§ **YOUR GOAL**
In the records below, repeat word for word only the lines starting at the one that contains "Title: Sentences from" and ending at the one that contains "Find what is needed in the spectrogram.", pictures excluded.
[Opening RECORDS SUPPLIED section]
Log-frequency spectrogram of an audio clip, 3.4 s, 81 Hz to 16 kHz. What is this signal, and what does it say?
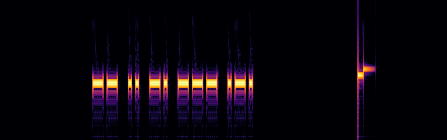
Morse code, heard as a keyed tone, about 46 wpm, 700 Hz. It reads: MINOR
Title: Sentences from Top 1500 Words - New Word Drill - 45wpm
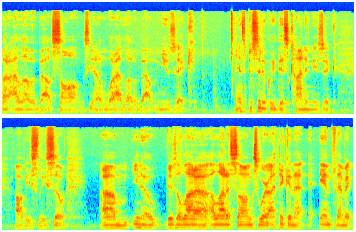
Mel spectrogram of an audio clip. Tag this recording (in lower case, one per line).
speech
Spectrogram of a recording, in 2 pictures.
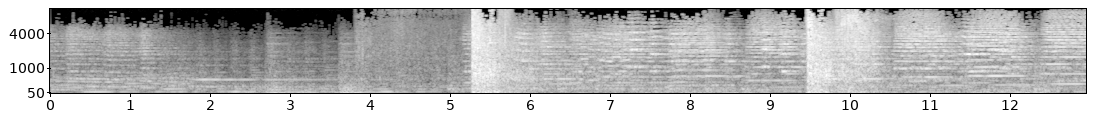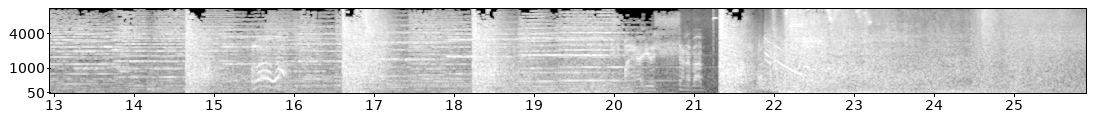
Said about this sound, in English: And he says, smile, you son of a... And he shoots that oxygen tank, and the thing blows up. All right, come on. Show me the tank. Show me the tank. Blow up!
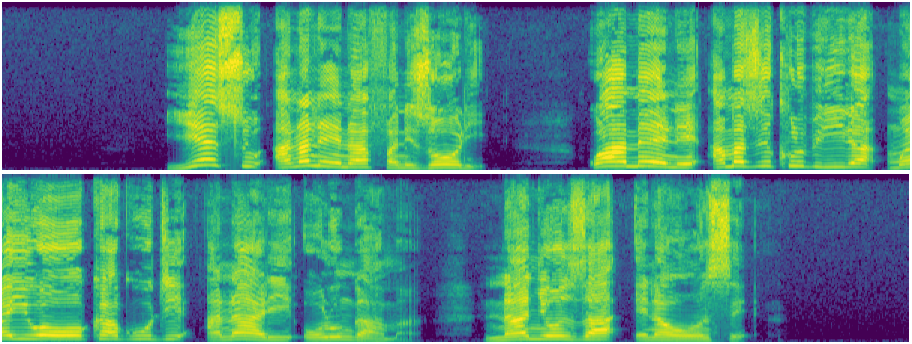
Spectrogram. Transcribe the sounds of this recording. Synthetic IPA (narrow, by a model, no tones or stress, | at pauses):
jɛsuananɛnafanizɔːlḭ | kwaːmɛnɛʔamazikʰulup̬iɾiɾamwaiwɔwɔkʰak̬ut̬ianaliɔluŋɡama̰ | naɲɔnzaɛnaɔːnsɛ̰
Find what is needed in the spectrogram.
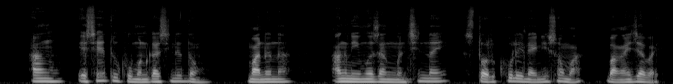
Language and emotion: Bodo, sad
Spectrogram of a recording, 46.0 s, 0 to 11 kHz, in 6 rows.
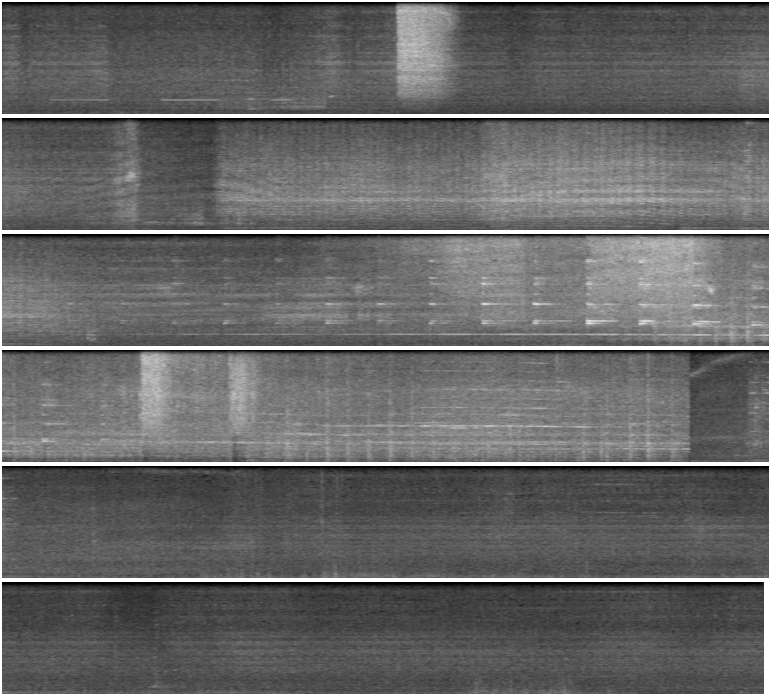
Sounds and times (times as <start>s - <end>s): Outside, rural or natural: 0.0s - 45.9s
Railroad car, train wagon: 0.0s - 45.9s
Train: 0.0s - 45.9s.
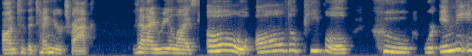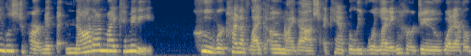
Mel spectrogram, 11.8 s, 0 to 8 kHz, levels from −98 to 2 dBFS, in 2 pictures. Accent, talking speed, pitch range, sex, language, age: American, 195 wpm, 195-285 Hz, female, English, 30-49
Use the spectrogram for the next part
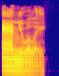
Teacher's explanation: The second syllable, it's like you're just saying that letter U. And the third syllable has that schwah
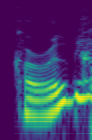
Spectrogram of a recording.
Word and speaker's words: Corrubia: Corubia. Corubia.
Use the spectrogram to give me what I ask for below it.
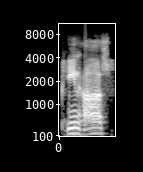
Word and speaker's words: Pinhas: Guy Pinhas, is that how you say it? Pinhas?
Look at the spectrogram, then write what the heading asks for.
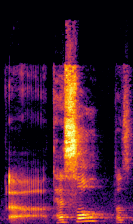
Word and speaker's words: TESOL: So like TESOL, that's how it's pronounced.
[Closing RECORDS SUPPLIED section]
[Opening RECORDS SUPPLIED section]
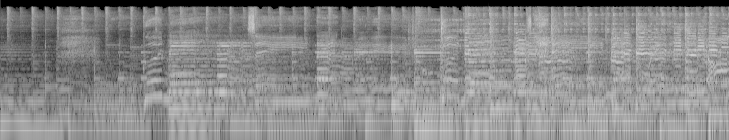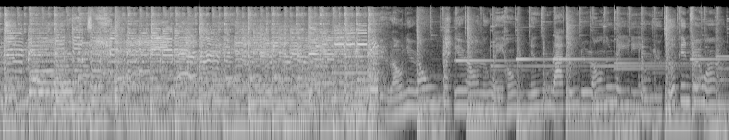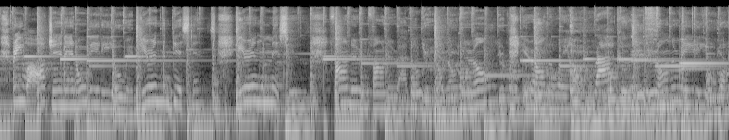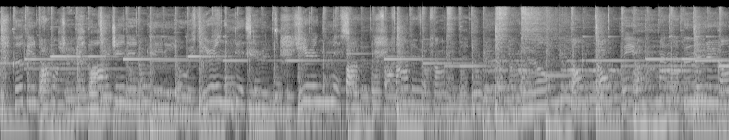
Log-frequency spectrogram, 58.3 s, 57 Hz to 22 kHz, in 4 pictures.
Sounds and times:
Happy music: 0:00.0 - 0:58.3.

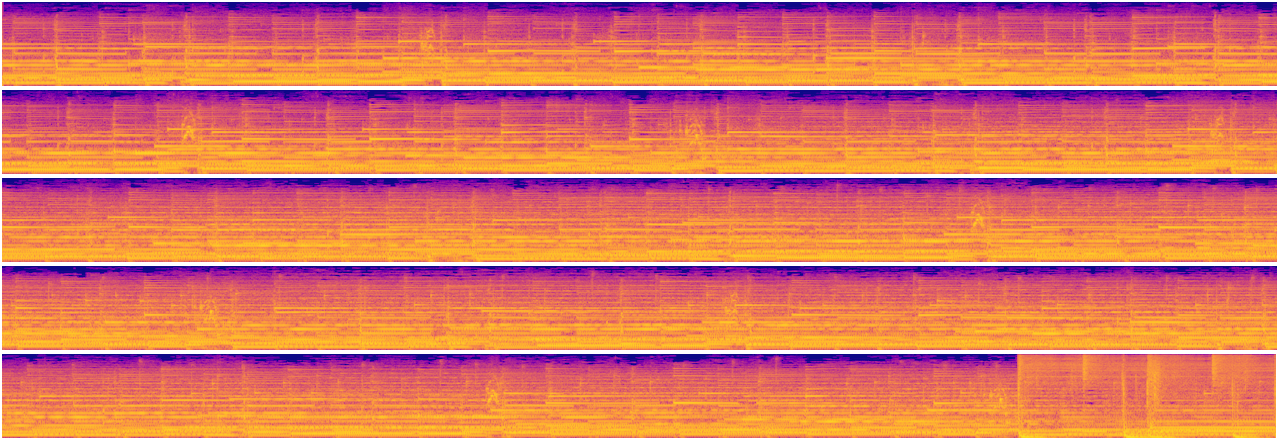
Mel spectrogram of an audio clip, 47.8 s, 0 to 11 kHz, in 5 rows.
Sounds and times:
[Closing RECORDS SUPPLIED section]
§ **EXERCISE OUTPUT**
Title: Sentences from Top 1500 Words - New Word Drill - 45wpm
Mel spectrogram of an audio clip. Tag this recording (in lower case, one per line).
speech
Spectrogram of a recording, in 2 pictures.
Said about this sound, in English: And he says, smile, you son of a... And he shoots that oxygen tank, and the thing blows up. All right, come on. Show me the tank. Show me the tank. Blow up!
Spectrogram. Transcribe the sounds of this recording. Synthetic IPA (narrow, by a model, no tones or stress, | at pauses):
jɛsuananɛnafanizɔːlḭ | kwaːmɛnɛʔamazikʰulup̬iɾiɾamwaiwɔwɔkʰak̬ut̬ianaliɔluŋɡama̰ | naɲɔnzaɛnaɔːnsɛ̰
Find what is needed in the spectrogram.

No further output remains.